  • Never speak to a federal investigator without your attorney present. This is one of the big mistakes one can make. If you find yourself in a situation without your attorney present, be careful. Federal investigators like to pretend they are asking simple questions in the hope you will incriminate yourself. The simple answer to this is to remain quiet until your attorney arrives.
  • Never destroy evidence. Federal investigators will immediately assume guilt. This action is considered obstruction of justice, which is a crime and could result in prison time. There are many ways federal investigators view evidence destruction. They can include deleting emails, deleting electronic or paper files, destroying certain devices such as phones, computers, laptops, personal organizers. You also cannot instruct other people to destroy any of the evidence.
  • Never talk about the investigation. Do not speak with anyone but your defense attorney about the impending investigation. As difficult as it may sound, speaking with family, friends, co-workers or employees could really put you behind the eight ball. These people can be subpoenaed to testify against you in front of a grand jury.
  • Never post anything related or concerning the investigation on Social Media. Stay as far away from Facebook, Twitter, Snapchat, etc. as it pertains to the investigation. Even if your desire is to reach out and inquire about healthcare fraud or even to seek legal advice concerning this. Again, federal investigators can subpoena any of your online accounts and don’t be surprised when/if they do. They will also trace back any activity you may have had on any of your social media accounts in attempts to use it against you.


With all this in mind, what types of outcome could you possibly see? Well, unfortunately, there is no straight answer to that. The results can run the gambit.

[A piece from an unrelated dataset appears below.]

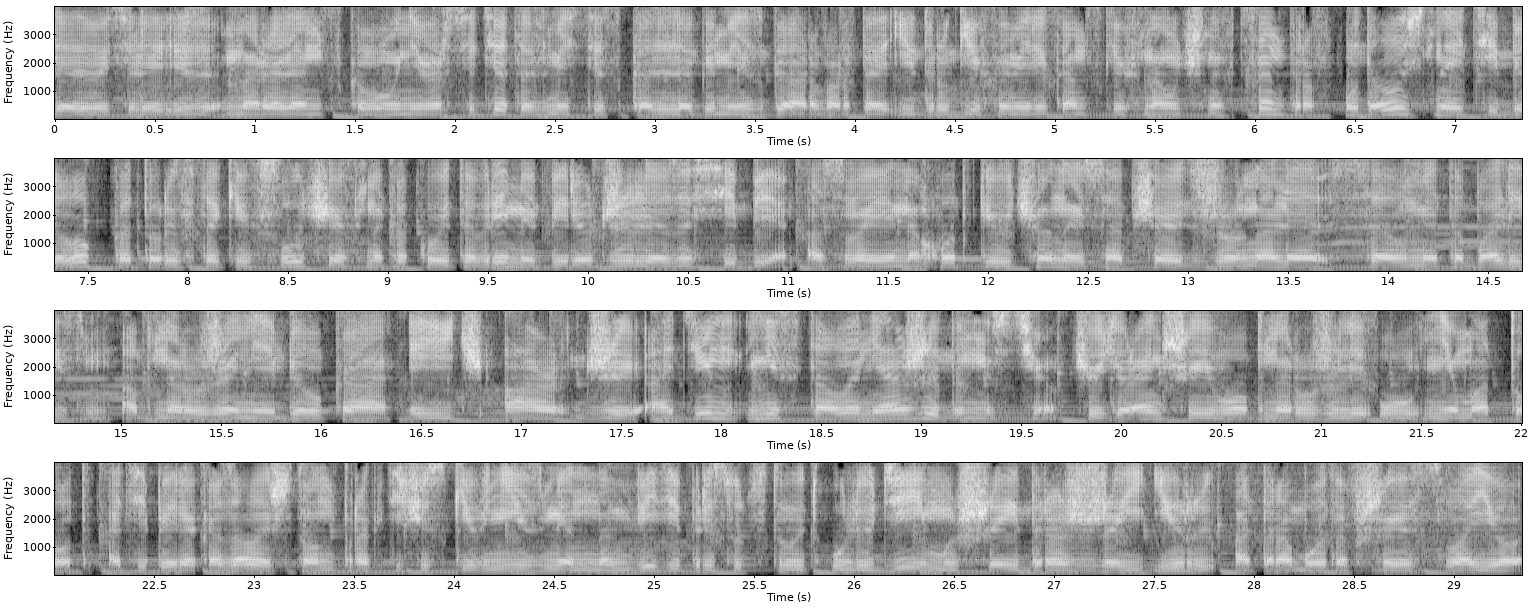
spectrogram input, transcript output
Исследователи из Мэрилендского университета вместе с коллегами из Гарварда и других американских научных центров удалось найти белок, который в таких случаях на какое-то время берет железо себе. О своей находке ученые сообщают в журнале Cell Metabolism. Обнаружение белка HRG1 не стало неожиданностью. Чуть раньше его обнаружили у нематод, а теперь оказалось, что он практически в неизменном виде присутствует у людей, мышей, дрожжей и рыб. Отработавшие свое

It can be very good for you, meaning you still are able to practice medicine, or it can be very bad, which likely means a criminal conviction to include large fines and a prison sentence. But these outcomes are solely based on the many underlying factors described above. The speed with which you react is key. Your ability to be open and honest and to let your healthcare fraud defense attorney speak on your behalf is also key. But again, the outcome will be based on these many factors. These outcomes could include:

  • Dismissal. The best result, finding no civil or criminal liability.
  • You could be charged with a civil liability but no criminal charge. This means you would be paying a civil settlement which could include monetary penalties as well as recoupment by the offended party.
  • You could receive administrative penalties. This could include revocation of your billing privileges, suspended licenses, and Medicare exclusions.
  • You could have criminal charges set against you. In this case, you would see anywhere from 0 to 10 years in federal prison for EVERY count of health care fraud you are found guilty of. Along with this, there is also a strong chance of a monetary penalty. The number on this varies significantly.


Healthcare fraud is a serious crime

As the premier law enforcement agency in regards to investigating healthcare fraud, the Department of Health and Human Services’ Office of Inspector General has a wide range of power and skills at its disposal. The billions of dollars recovered by this group show just how serious they are in combating this nationwide dilemma. The OIG has partnered with many federal and state law enforcement agencies to slow down healthcare fraud. Not only is this war on healthcare fraud a nationwide issue, but it has also touched organized crime in a huge way as organized crime has seen a shift from how it conducts its business as the money-making aspect is too large to ignore. But if you ever find yourself where federal investigators have made their presence known, be smart. Get yourself an experienced healthcare fraud defense attorney and carefully follow their lead. Their experience in these matters will help you navigate the dark waters and hopefully bring you out a wiser person on the other side.